Portsmouth Police Commission Rejects Body Cameras

Sep 27, 2019

Houston Police Officers wear body cameras. Houston PD photo, via EFF.org

  The Portsmouth Police Commission has voted unanimously against the use of body cameras. Police officials said Tuesday that body cameras would not be of value in a city with a low rate of citizen complaints.

 

Over the past nine months, the Body & Car Camera subcommittee, which is made of citizen volunteers, conducted research and compiled a report on the issue.

They say that body cameras can offer safety options for officers and assist in citizen complaints in theory. On the other hand, they say there’s little research to support that body cameras improve perceptions of the police and have any effect on police behavior. 

 

The subcommittee recommended against adopting body cameras. 

 

Buzz Scherr is a UNH law professor and the one subcommittee member to support body cams. 

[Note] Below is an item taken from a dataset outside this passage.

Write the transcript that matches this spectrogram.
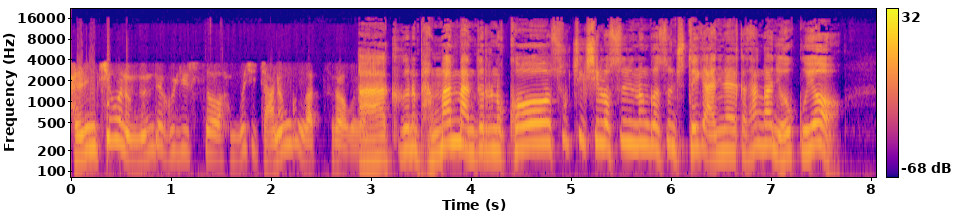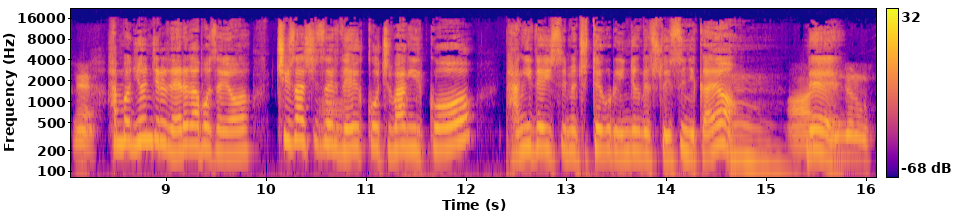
살림집은 없는데 거기서 한 번씩 자는 것 같더라고요. 아, 그거는 방만 만들어 놓고 숙직실로 쓰는 것은 주택이 아니니까 상관이 없고요. 네. 한번 현지를 내려가 보세요. 취사 시설이 되어 있고 주방이 있고 방이 되어 있으면 주택으로 인정될 수도 있으니까요. 음. 아, 네. 주민등록,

He says video is an important tool for safety, accountability, and communication in police departments of all kinds.

 

“Every police department gets to do a better job with the more information they have,” said Scherr. “Whether videoing arrests, crimes occurring, or incidents, if an officer is down or firing a gun or running. It’s all more information police don’t have at all or anywhere near as quickly without body cams.”

 

Joe Onosko, one of three Portsmouth Police Commissioners, voiced a common point made by police officials. 

 

“Complaints just aren’t occurring,” said Onosko. “For us to spend to put body cameras on our officers when we don’t have a problem, it would be a complete waste of money.”

 

Scherr had a different perspective and urged the Police Commission to be proactive. 

 

“Incidents are going to happen; like it or not,” said Scherr. “Let’s not wait until it happens and after-the-fact adopt them. Particularly because body cameras have additional benefits. 

 

Stefany Shaheen, another Police Commissioner, said that the Portsmouth Police Department has other more pressing renovations that take priority at this time.  

 

“What the department needs is a physical space that they can operate from in a constructive way,” said Shaheen. “What the department needs is IT infrastructure. Introducing [body cameras] right now to me seems like it's not the right time.”

 

Police Departments in other towns like Laconia and Goffstown have adopted body cam programs. Manchester PD conducted a pilot program earlier this year.